With that in mind, a coalition of public interest, labor and progressive groups announced today a major, fifty-state campaign to force disclosure by any means possible. It’s called “Our Democracy is Not For Sale.”

Ben Adler: Will the Courts Protect Voting Rights?

Last week brought two rare pieces of good news for voting rights advocates. In Wisconsin, Dane County Circuit Judge David Flanagan granted a temporary injunction, requested by the NAACP’s Milwaukee branch and immigration rights group Voces de la Frontera, preventing implementation of the state’s photo identification requirement for voting. Meanwhile, the Third Circuit of the US Court of Appeals reaffirmed a 1982 consent decree preventing the Republican National Committee from intimidating minority voters.

Unfortunately, voter intimidation and disenfranchisement will still occur, in Wisconsin and throughout the country.

The Wisconsin law, passed last spring, is facing four suits. The first, which is before Judge Flanagan with a trial set to start April 16, argues that a photo identification requirement violates the right of every citizen to vote guaranteed by the Wisconsin state constitution. The League of Women Voters has filed a similar suit, and argued their case last week in front of Dane County Circuit Judge Richard Niess.

John Kinsman: “Free Trade” is Not Free – Why We All Need to Oppose the TPP

There are always winners and losers in free trade. The winners are the 1% – the wealthy at the top.
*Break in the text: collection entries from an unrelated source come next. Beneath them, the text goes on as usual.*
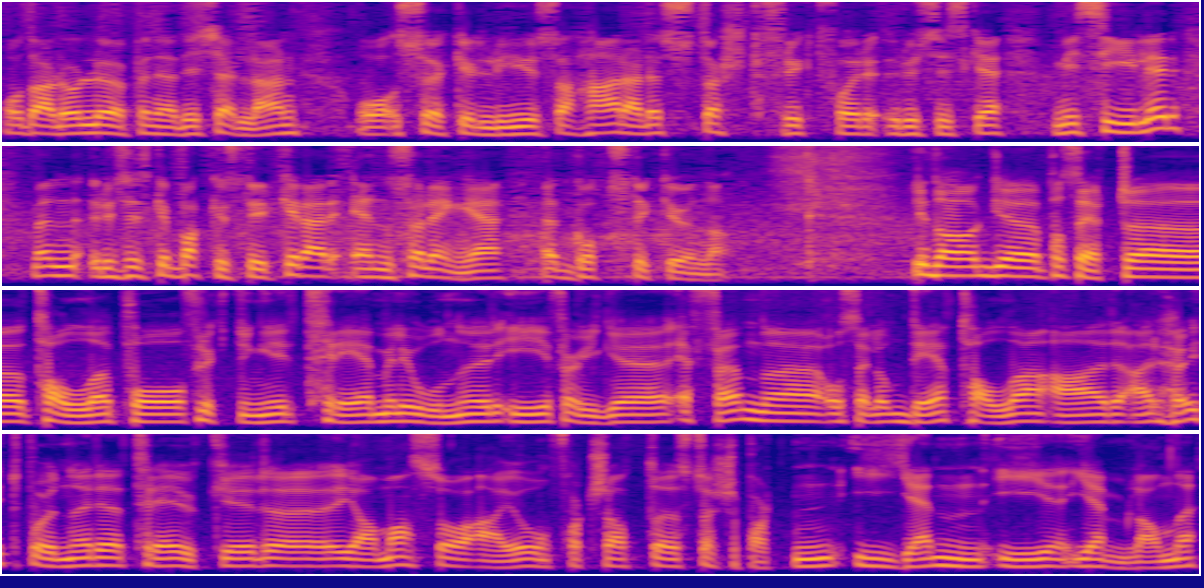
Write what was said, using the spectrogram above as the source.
Og da er det å løpe ned i kjelleren og søke lys. Og her er det størst frykt for russiske missiler, men russiske bakkestyrker er enn så lenge et godt stykke unna. I dag eh, passerte tallet på flyktninger tre millioner ifølge FN. Og selv om det tallet er, er, høyt på under tre uker, eh, Yama, så er jo fortsatt størsteparten igjen i hjemlandet.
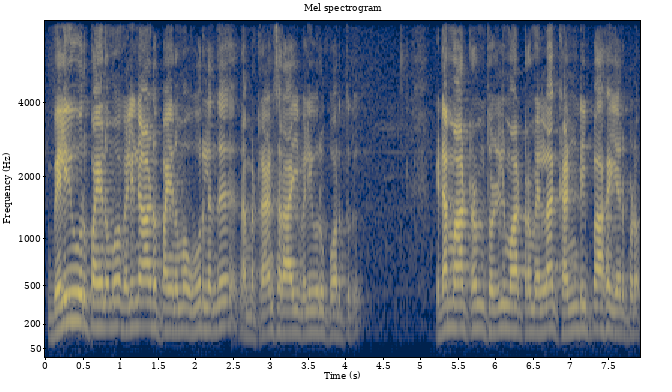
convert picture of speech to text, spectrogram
வெளியூர் பயணமோ வெளிநாடு பயணமோ ஊர்லேருந்து நம்ம ட்ரான்ஸ்ஃபர் ஆகி வெளியூர் போகிறதுக்கு இடமாற்றம் தொழில் மாற்றம் எல்லாம் கண்டிப்பாக ஏற்படும்.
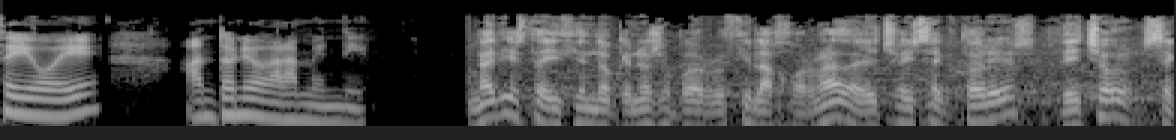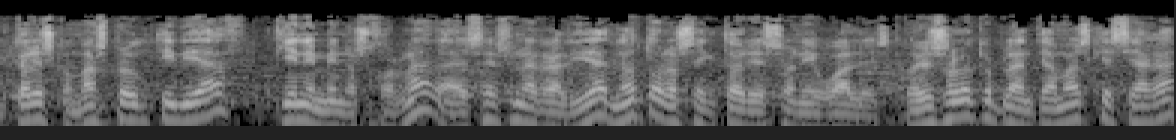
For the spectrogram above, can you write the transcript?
COE, Antonio Garamendi. Nadie está diciendo que no se puede reducir la jornada. De hecho, hay sectores, de hecho, sectores con más productividad tienen menos jornada. Esa es una realidad. No todos los sectores son iguales. Por eso lo que planteamos es que se haga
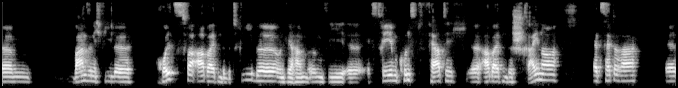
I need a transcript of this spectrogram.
ähm, wahnsinnig viele holzverarbeitende Betriebe und wir haben irgendwie äh, extrem kunstfertig äh, arbeitende Schreiner etc. Äh,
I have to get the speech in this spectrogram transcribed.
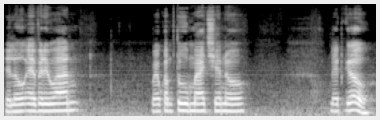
Hello everyone, welcome to my channel. Let's go.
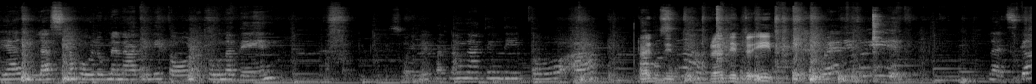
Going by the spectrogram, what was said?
Ayan, last na hulog na natin ito. Luto na din. So, ilipat lang natin dito at tapos Ready, na. ready to eat. Ready to eat. Let's go.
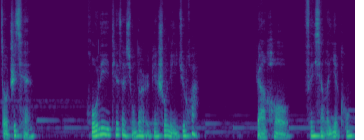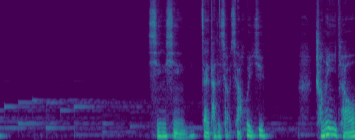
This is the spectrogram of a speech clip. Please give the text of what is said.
走之前，狐狸贴在熊的耳边说了一句话，然后飞向了夜空。星星在他的脚下汇聚。成了一条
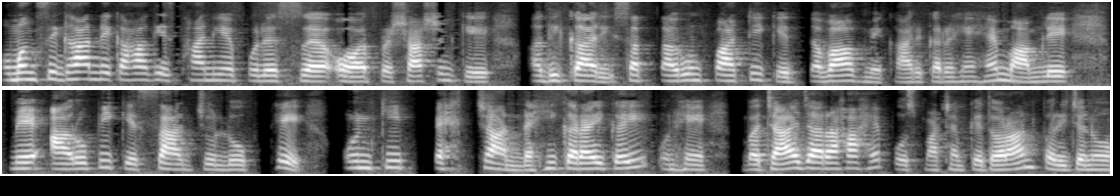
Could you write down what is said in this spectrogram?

The losers are the 99% – that means the rest of us.

The latest free trade deal which is now being rushed by President Obama through Congress is known as the Trans Pacific Partnership (TPP). Thirty years ago, the first free trade deals were enacted under the auspices of the World Trade Organization (WTO), including the North American Free Trade Agreement (NAFTA), the Central American Free Trade Agreement (CAFTA), the Australia/US Free Trade Agreement (AUSFTA), and many more. During this time, the global economic crisis accelerated at an alarming rate with only the 1% reaping the profits. This ongoing crisis will not end until these destructive free trade agreements are repealed and fair trade becomes the norm.
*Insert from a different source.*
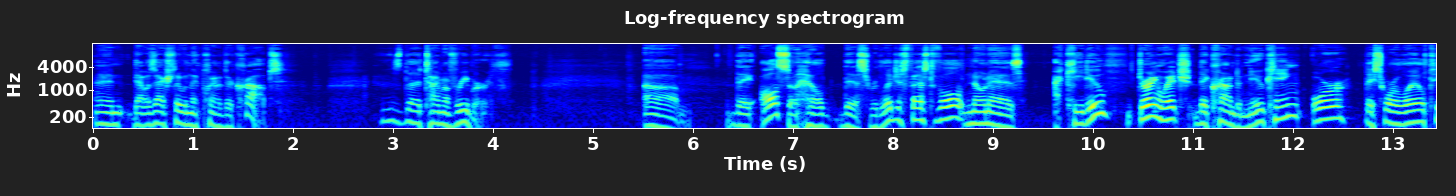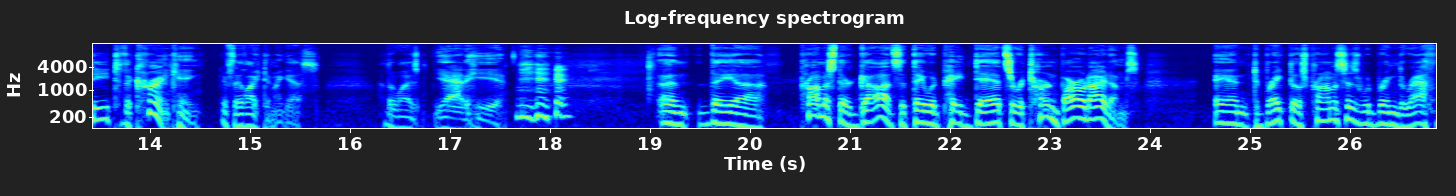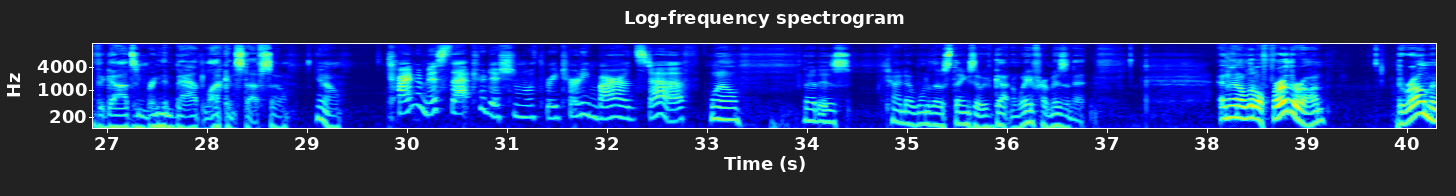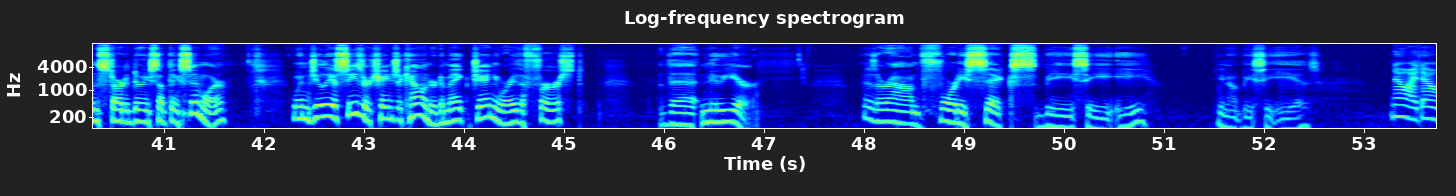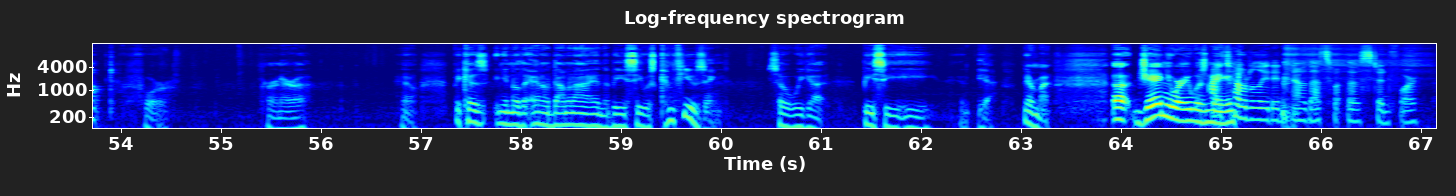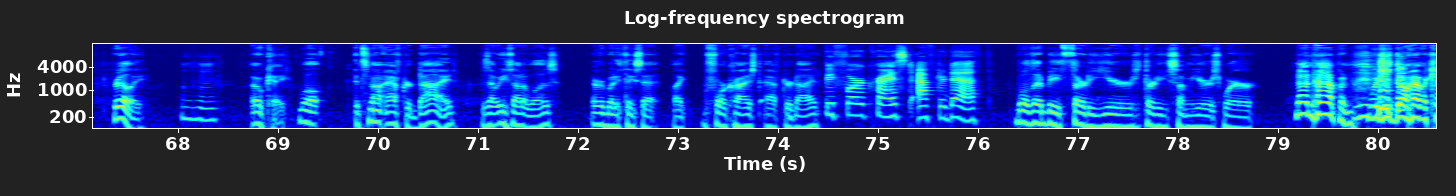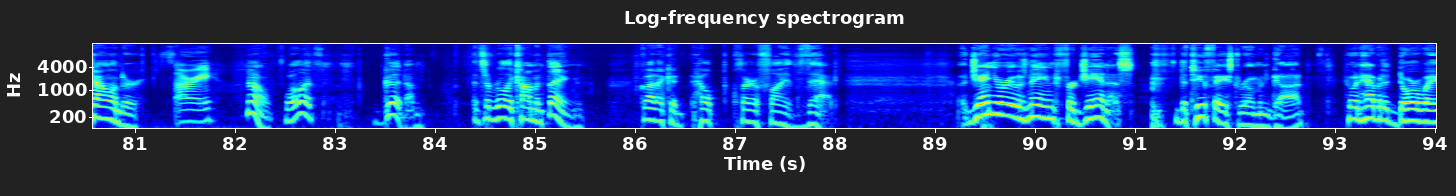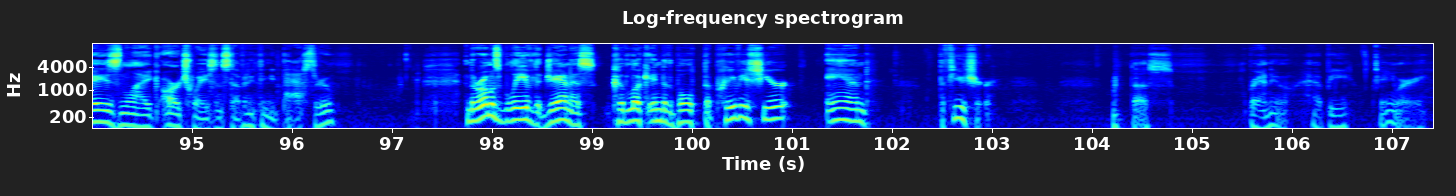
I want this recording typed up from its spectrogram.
And that was actually when they planted their crops. It was the time of rebirth. Um, they also held this religious festival known as Akitu, during which they crowned a new king or they swore loyalty to the current king, if they liked him, I guess. Otherwise, you out of here. and they uh, promised their gods that they would pay debts or return borrowed items. And to break those promises would bring the wrath of the gods and bring them bad luck and stuff. So, you know, Kind of miss that tradition with returning borrowed stuff. well, that is kind of one of those things that we've gotten away from, isn't it? And then a little further on, the Romans started doing something similar when Julius Caesar changed the calendar to make January the 1st the new year. Was around 46 BCE. You know what BCE is? No, I don't. for current era. You know, because you know the Anno Domini and the BC was confusing, so we got BCE. Yeah, never mind. Uh, January was named. I totally didn't know that's what those stood for. really? Mm-hmm. Okay. Well, it's not after died. Is that what you thought it was? Everybody thinks that like before Christ, after died. Before Christ, after death. Well, there'd be thirty years, thirty some years where nothing happened. We just don't have a calendar. Sorry. No. Well, it's good. I'm, it's a really common thing. Glad I could help clarify that. January was named for Janus, the two faced Roman god who inhabited doorways and like archways and stuff, anything you'd pass through. And the Romans believed that Janus could look into the, both the previous year and the future. Thus, brand new. Happy January.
Mark Ames: Slovakia Defies the Kochs and Cato

On Saturday, the tiny EU nation Slovakia held parliamentary elections, and the results surprised the “experts”: The center-left party Smer, derisively described as “populist” in the American media, won in a record landslide, the first time a single party will control the majority in parliament in Slovakia’s post-Communist history.
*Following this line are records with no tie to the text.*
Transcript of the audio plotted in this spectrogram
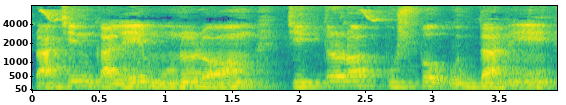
প্রাচীনকালে মনোরম চিত্ররথ পুষ্প উদ্যানে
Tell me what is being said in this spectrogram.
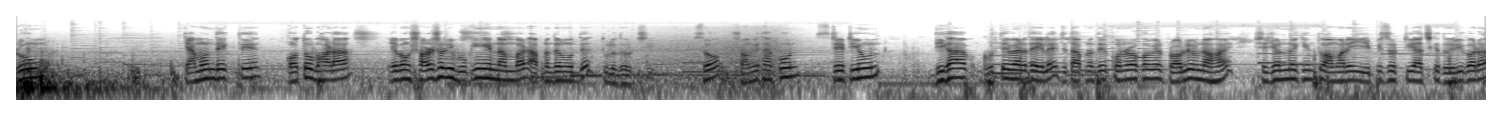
রুম কেমন দেখতে, কত ভাড়া এবং সরাসরি বুকিংয়ের নাম্বার আপনাদের মধ্যে তুলে ধরছি। সো সঙ্গে থাকুন স্টেটিউন দীঘা ঘুরতে বেড়াতে এলে যাতে আপনাদের কোনো রকমের প্রবলেম না হয় সেজন্যই কিন্তু আমার এই এপিসোডটি আজকে তৈরি করা।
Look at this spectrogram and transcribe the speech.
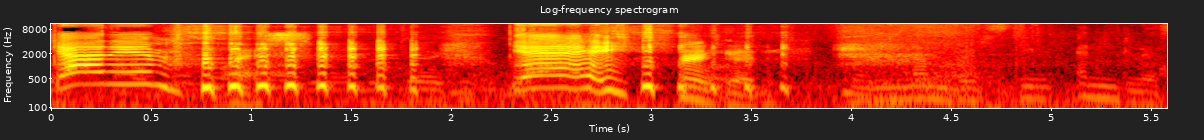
shot Got him. Nice. Yay. Very good. The numbers seem endless.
The “populist” Smer won on an unexpectedly large turnout of 60 percent the socalled experts had been assuring readers there’d be a low turnout of 40 percent.

The high turnout reflects real suffering for the people of Slovakia that goes well beyond mere cynicism – they’re suffering from real, mass impoverishment, brought on by a decade of brutal free-market reforms, which hit the privatized pensions especially hard. That’s where we Americans come in, specifically the Cato Institute – but I’ll get to that in a moment.